It is expected that DNSSEC deployment will slowly pick up in 2005. As with all early deployment there will be a few hurdles that need to be taken: tools for DNSSEC administration are in their infancy and the benefits of early deployment are small as there are very few signed zones and very few validating name servers On the other hand, early deployment may provide competitive benefits in case DNSSEC deployment becomes urgent. Numerous parties, including top-level domain (TLD) registries are planning pilot projects for the deployment of DNSSEC and the Regional Internet Registries are actively tracking developments while planning for deployment.
Although the protocol and implementation details of DNSSEC are somewhat esoteric the principles are fairly simple. As noted above, the protocol is based on public key cryptography. Public key cryptography schemes are base on "key-pairs" consisting of a private and a public key. Users generate such pairs, publish the public key to other users and keep the private key securely secret. If Alice signs a piece of data with her private key then Bob can verify that the data originated from Alice with the public key. If Bob did not obtain the public key from Alice directly then he will still be able to validate the data provided a chain of trust exists between a key that Bob has securely obtained and Alice's key.
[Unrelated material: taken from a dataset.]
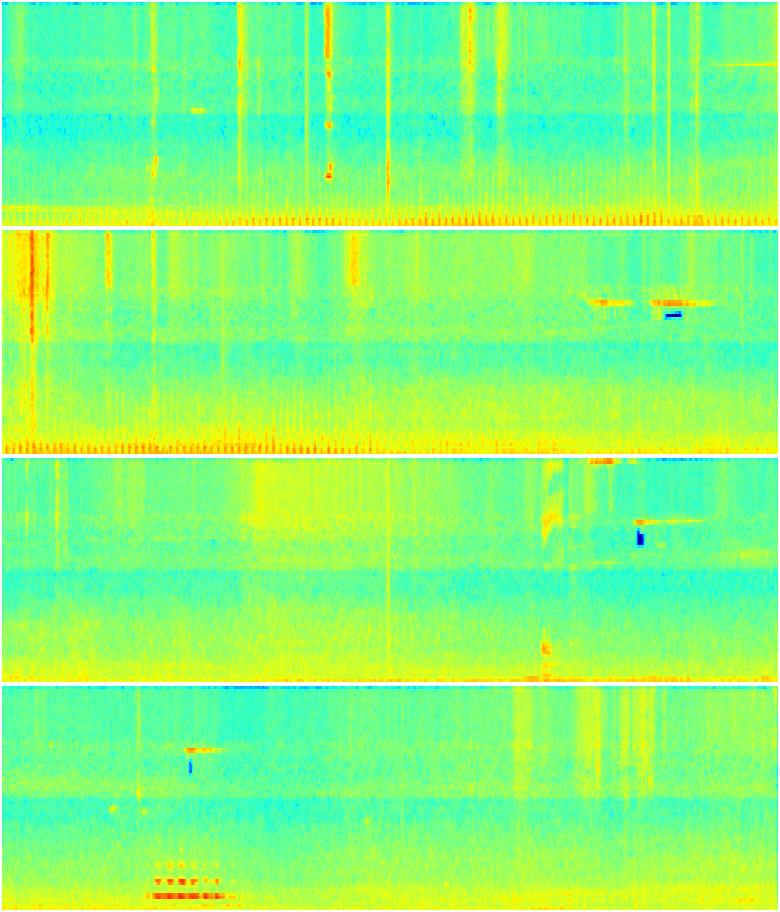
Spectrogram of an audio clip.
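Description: Motor vehicles passing on a road, their engine noise sliding in pitch as they go by, over a steady low hum. A short beep sounds near the end.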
This is also the way that secure http works. You have securely obtained the root certificate, these sign a web servers key, hence you trust the web server. In DNSSEC the Alices of the world are the people who put together the zone data. They have a private key with which they sign the DNS data. The Bobs of the world are the DNS clients that will use the DNS to build chains of trust to validate the DNS data. For successful deployment, we will need Alices to sign DNS data and Bobs to validate this data.
This "chicken and egg" problem is one of the major deployment hurdles. Very few people will configure their recursive name servers to validate DNSSEC data in the absence of DNSSEC zone data. Few zone administrators will sign their data in the absence of validating clients. Few application developers will build new (presumably very interesting) applications based on top of DNSSEC, without an infrastructure being present. We can only hope that that deadlock is broken by deployment initiatives before the first major DNS attack takes place.
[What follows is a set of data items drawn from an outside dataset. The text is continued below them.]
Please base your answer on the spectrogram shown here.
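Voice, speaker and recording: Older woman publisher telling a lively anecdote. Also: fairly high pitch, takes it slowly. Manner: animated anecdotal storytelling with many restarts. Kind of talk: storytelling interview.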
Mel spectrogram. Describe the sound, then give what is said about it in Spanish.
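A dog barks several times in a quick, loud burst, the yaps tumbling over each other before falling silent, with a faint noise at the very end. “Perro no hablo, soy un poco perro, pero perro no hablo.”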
The scope of this article is to short to go into the details of the DNSSEC protocol, its implementation and its operation. Below are some relevant resources.
The IETF has finalised the work on the protocol definition, the following document are about to be published as "standard-track" RFC:
A good portal to DNSSEC related information is available at:
The RIPE NCC provides a course on DNSSEC, with the material is available at:
APNIC includes DNSSEC in its Advanced DNS Workshop, documented at:
- [need to confirm link]
A "how to" guide, on installing and operating DNSSEC, is available at:
Miek Gieben wrote an instructive article in the Internet Protocol Journal, available:
Some assorted DNSSEC pilots are:
- Dutch TLD ".nl" : http://www.nlnetlabs.nl/dnssec/
- Verisign cc-TLD ".net": http://www.dnssec-net.verisignlabs.com/
- Swedish TLD ".se": http://dnssec.nic-se.se/
Some DNSSEC operational issues are addressed in:
Olaf Kolkman is a System Architect in the New Projects Department of the RIPE NCC. Among other things he is co-chair of the IETF DNSEXT working group that developed the DNSSEC standard and is author of the Net::DNS::SEC Perl library.
More information about the Dnssec-deployment